to advance eastwards with naval cover from the sea. Eventually, the
troops could move upwards to secure Pooneryn and Kalmunai Point, the
artillery gun positions that have being wreaking havoc on the security
forces and causing a threat to Palaly. But advancing towards Pooneryn is
also no easy task as the Tigers could turn these same artillery guns on
the troops. The 50 kilo-metre road from Mannar to Pooneryn is worth
securing, sections of the military believe.
Military spokesman Keheliya Rambukwella himself, many months back,
hinted at creating this alternative route to Jaffna.
Now that the Navy is in control from Foul Point down to Amparai, and
there is no urgency for Tigers to penetrate the Eastern coast, the
likelihood is to commence operations along the northwestern coast. And
that makes sense given that the military has cleared south of Mannar
along the coast including Sillwaturai.
Army Commander Lieutenant General Sarath Fonseka flew to Vavuniya on
Friday (12) morning and met Commander Security Forces Headquarters Wanni
(SFHQ-W) Major General Jagath Jayasuriya who received him on arrival at
the SFHQ (W) helipad. He conducted the army chief to the SFHQ auditorium
where senior ground commanders briefed him on the security situation in
respective Divisions, Brigades and Units.
Lt. Gen. Sarath Fonseka, who reviewed the security situation in the
areas under SFHQ (W), issued further instructions to the ground
commanders present. A section of Senior Officers of Army Headquarters
joined the Commander on his visit.
It is likely that more operations in the Mannar District are on the
cards following a Defense Ministry meeting with the GA Mannar. No
resettlement in Musali DS division is to take place before January next
The Tigers are strongly resisting advances on their Forward Defence
Lines in the Yodha Wewa, Vilayathikulam, Pokkarawanni, and

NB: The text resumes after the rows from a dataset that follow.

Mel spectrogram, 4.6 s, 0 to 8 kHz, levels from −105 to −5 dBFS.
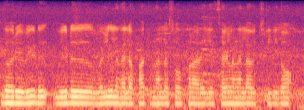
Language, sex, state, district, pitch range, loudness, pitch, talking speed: Tamil, male, Tamil Nadu, Kanyakumari, 120-125 Hz, -13 LUFS, 120 Hz, 185 wpm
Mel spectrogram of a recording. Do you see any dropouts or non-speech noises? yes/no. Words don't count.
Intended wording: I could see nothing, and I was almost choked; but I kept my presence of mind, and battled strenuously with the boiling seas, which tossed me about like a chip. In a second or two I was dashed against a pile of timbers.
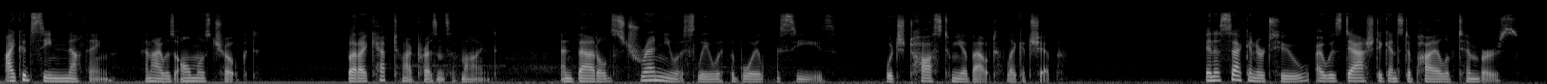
yes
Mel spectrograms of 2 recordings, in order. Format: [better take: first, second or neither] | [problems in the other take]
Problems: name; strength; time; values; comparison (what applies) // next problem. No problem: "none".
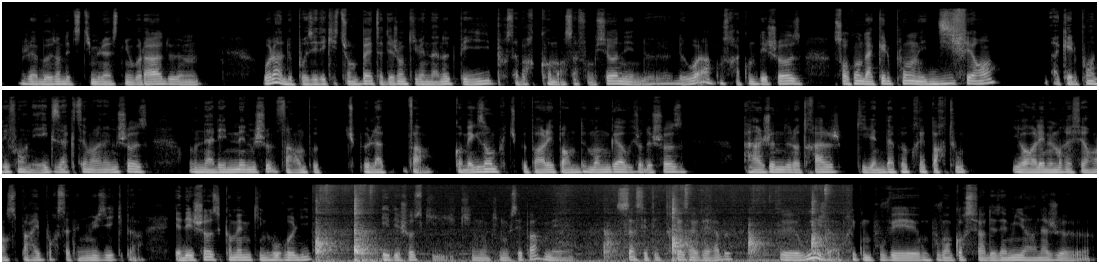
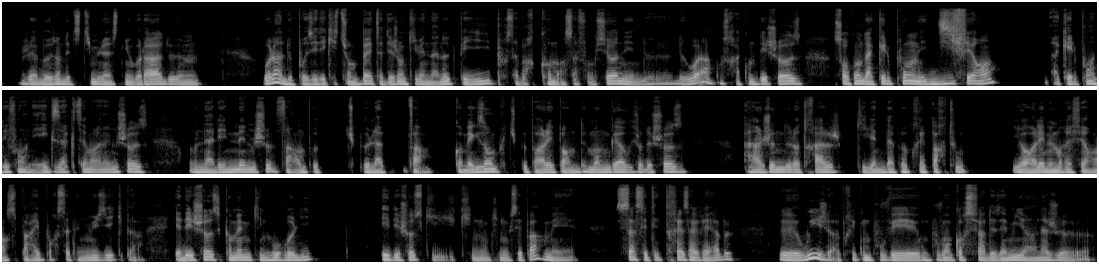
second | footsteps; loud; from 25 to 30 s; peak 4 dB above the speech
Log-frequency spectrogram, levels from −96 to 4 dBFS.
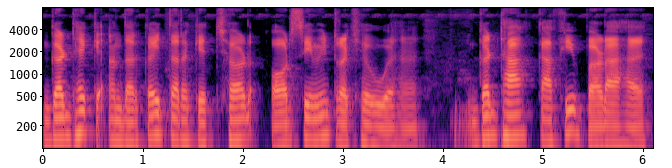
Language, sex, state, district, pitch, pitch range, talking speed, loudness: Hindi, male, Jharkhand, Garhwa, 120 Hz, 100-135 Hz, 155 wpm, -23 LUFS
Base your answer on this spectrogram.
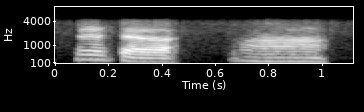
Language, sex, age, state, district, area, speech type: Malayalam, female, 45-60, Kerala, Kottayam, urban, conversation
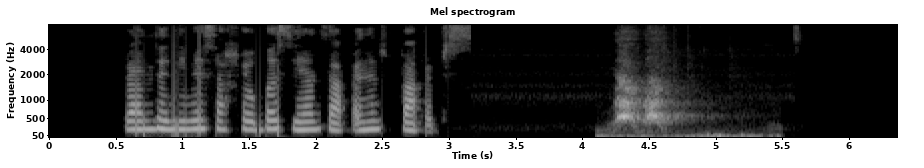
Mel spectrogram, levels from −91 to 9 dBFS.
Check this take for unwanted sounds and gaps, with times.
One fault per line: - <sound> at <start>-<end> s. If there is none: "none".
- bark at 4.1-5.5 s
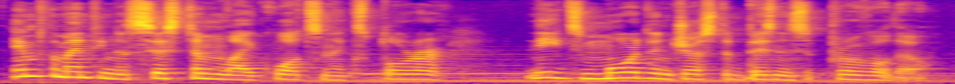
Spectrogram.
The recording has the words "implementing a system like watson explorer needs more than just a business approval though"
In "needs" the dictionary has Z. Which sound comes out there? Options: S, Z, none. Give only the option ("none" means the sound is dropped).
Z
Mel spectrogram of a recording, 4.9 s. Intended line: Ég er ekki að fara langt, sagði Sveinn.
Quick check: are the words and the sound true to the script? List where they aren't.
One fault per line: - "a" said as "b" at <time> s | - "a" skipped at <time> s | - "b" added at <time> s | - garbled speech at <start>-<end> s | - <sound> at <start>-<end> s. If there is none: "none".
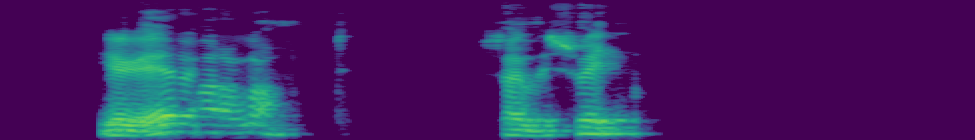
- "ekki að" skipped at 0.9 s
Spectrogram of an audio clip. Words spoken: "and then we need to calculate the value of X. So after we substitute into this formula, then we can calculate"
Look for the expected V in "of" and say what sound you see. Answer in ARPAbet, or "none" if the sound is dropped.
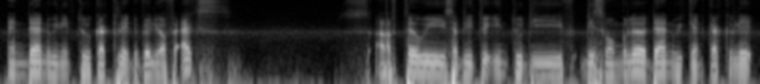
F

Periyathampane areas. It is reported that small groups of the army, that
infiltrated to the Vanni LTTE stronghold, have obstructed supplies to
The LTTE has launched a recruitment drive in the Vanni claiming that
they are preparing for the final battle. This is probably in view of the
LTTE Leader’s Heroes Day message on November 27 when he makes his annual
announcement. Currently, the LTTE’s main objective is to safeguard its
strongholds in the Vanni.
The military believes that the LTTE is preparing to launch sporadic
attacks on the Welioya Forward Defence Line, which has been strengthened
while a new brigade has been established and bunker lines created. There
were sporadic attacks in the northern front for the third successive